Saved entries
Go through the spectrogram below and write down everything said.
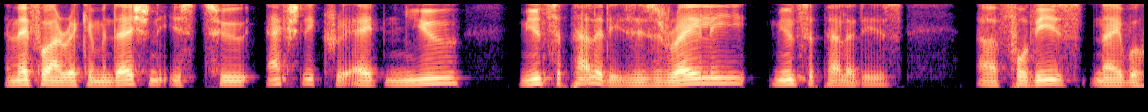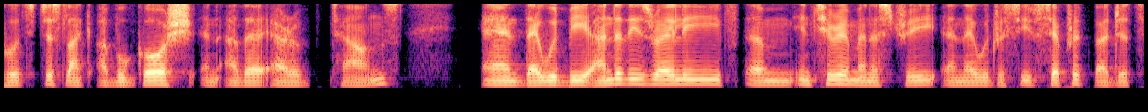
And therefore, our recommendation is to actually create new municipalities, Israeli municipalities, uh, for these neighborhoods, just like Abu Ghosh and other Arab towns. And they would be under the Israeli um, Interior Ministry and they would receive separate budgets,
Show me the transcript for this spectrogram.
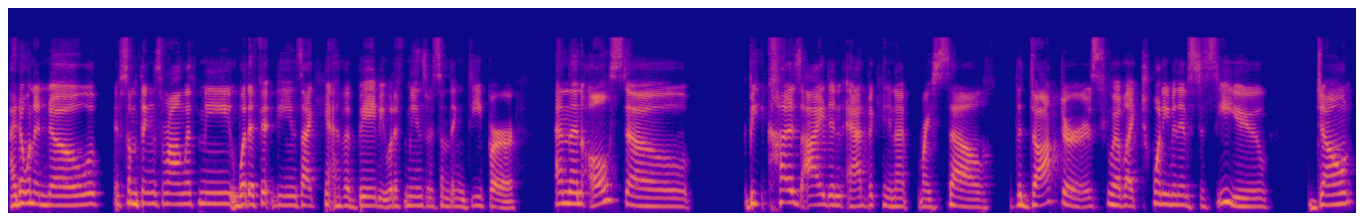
I don't want to know if something's wrong with me. What if it means I can't have a baby? What if it means there's something deeper? And then also, because I didn't advocate enough for myself, the doctors who have like 20 minutes to see you don't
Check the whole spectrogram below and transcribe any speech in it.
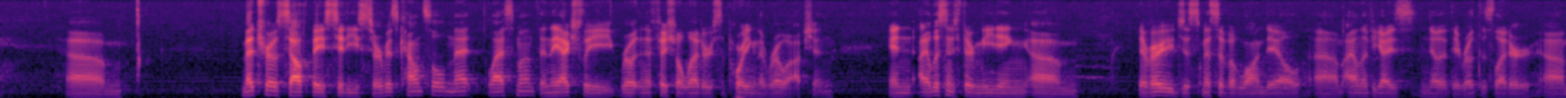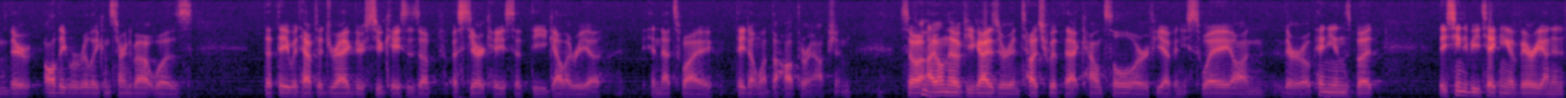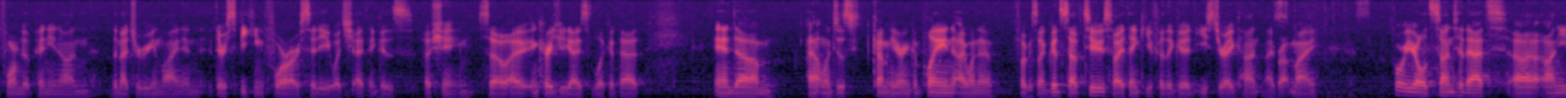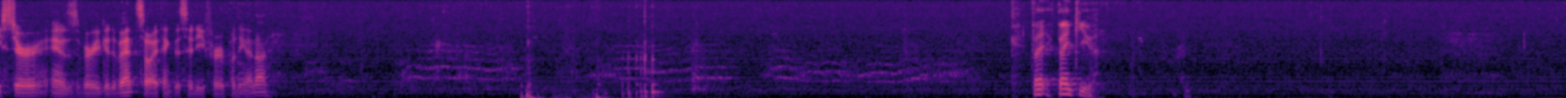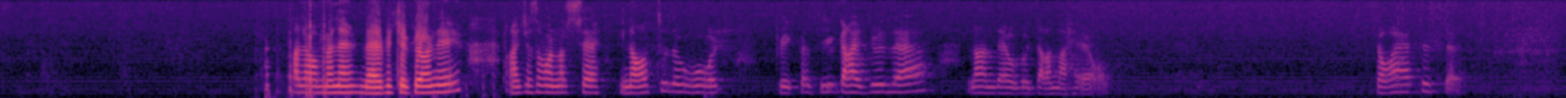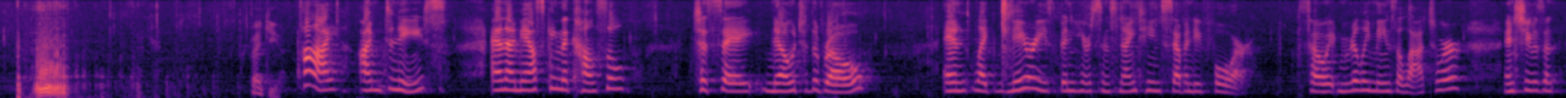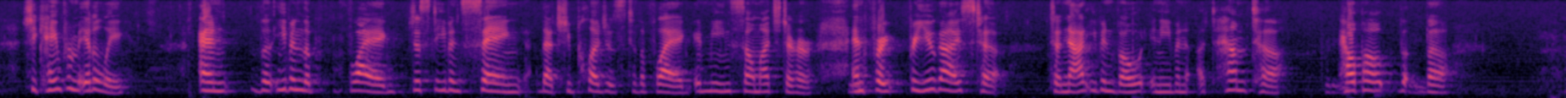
um, Metro South Bay City Service Council met last month, and they actually wrote an official letter supporting the row option. And I listened to their meeting. Um, they're very dismissive of Lawndale. Um, I don't know if you guys know that they wrote this letter. Um, they're, all they were really concerned about was that they would have to drag their suitcases up a staircase at the Galleria, and that's why they don't want the Hawthorne option. So I don't know if you guys are in touch with that council or if you have any sway on their opinions, but they seem to be taking a very uninformed opinion on the Metro Green Line, and they're speaking for our city, which I think is a shame. So I encourage you guys to look at that. And um, I don't want to just come here and complain. I want to focus on good stuff too. So I thank you for the good Easter egg hunt. I brought my four-year-old son to that uh, on Easter, and it was a very good event. So I thank the city for putting that on. Th- Thank you. Hello, my name is Mary Jagoni. I just want to say no to the wood because you guys do that, then they'll go down the hill. So I have to say. Thank you. Hi, I'm Denise, and I'm asking the council to say no to the row. And like Mary's been here since 1974, so it really means a lot to her. And she was, an, she came from Italy, and the, even the flag, just even saying that she pledges to the flag, it means so much to her. And for, for you guys to, to not even vote and even attempt to help out the, the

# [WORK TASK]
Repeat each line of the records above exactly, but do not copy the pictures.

# [SOLUTION TO THIS EXERCISE]
Go through the spectrogram below and write down everything said.
And therefore, our recommendation is to actually create new municipalities, Israeli municipalities, uh, for these neighborhoods, just like Abu Ghosh and other Arab towns. And they would be under the Israeli um, Interior Ministry and they would receive separate budgets,
Show me the transcript for this spectrogram.
I don't want to know if something's wrong with me. What if it means I can't have a baby? What if it means there's something deeper? And then also, because I didn't advocate enough for myself, the doctors who have like 20 minutes to see you don't
Check the whole spectrogram below and transcribe any speech in it.
um, Metro South Bay City Service Council met last month, and they actually wrote an official letter supporting the row option. And I listened to their meeting. Um, they're very dismissive of Lawndale. Um, I don't know if you guys know that they wrote this letter. Um, they're, all they were really concerned about was that they would have to drag their suitcases up a staircase at the Galleria, and that's why they don't want the Hawthorne option. So I don't know if you guys are in touch with that council or if you have any sway on their opinions, but they seem to be taking a very uninformed opinion on the Metro Green Line, and they're speaking for our city, which I think is a shame. So I encourage you guys to look at that. And um, I don't want to just come here and complain. I want to focus on good stuff too. So I thank you for the good Easter egg hunt. I brought my four-year-old son to that uh, on Easter, and it was a very good event. So I thank the city for putting that on. Th- Thank you. Hello, my name is Mary Jagoni. I just want to say no to the wood because you guys do that, then they'll go down the hill. So I have to say. Thank you. Hi, I'm Denise, and I'm asking the council to say no to the row. And like Mary's been here since 1974, so it really means a lot to her. And she was, an, she came from Italy, and the, even the flag, just even saying that she pledges to the flag, it means so much to her. And for, for you guys to, to not even vote and even attempt to help out the, the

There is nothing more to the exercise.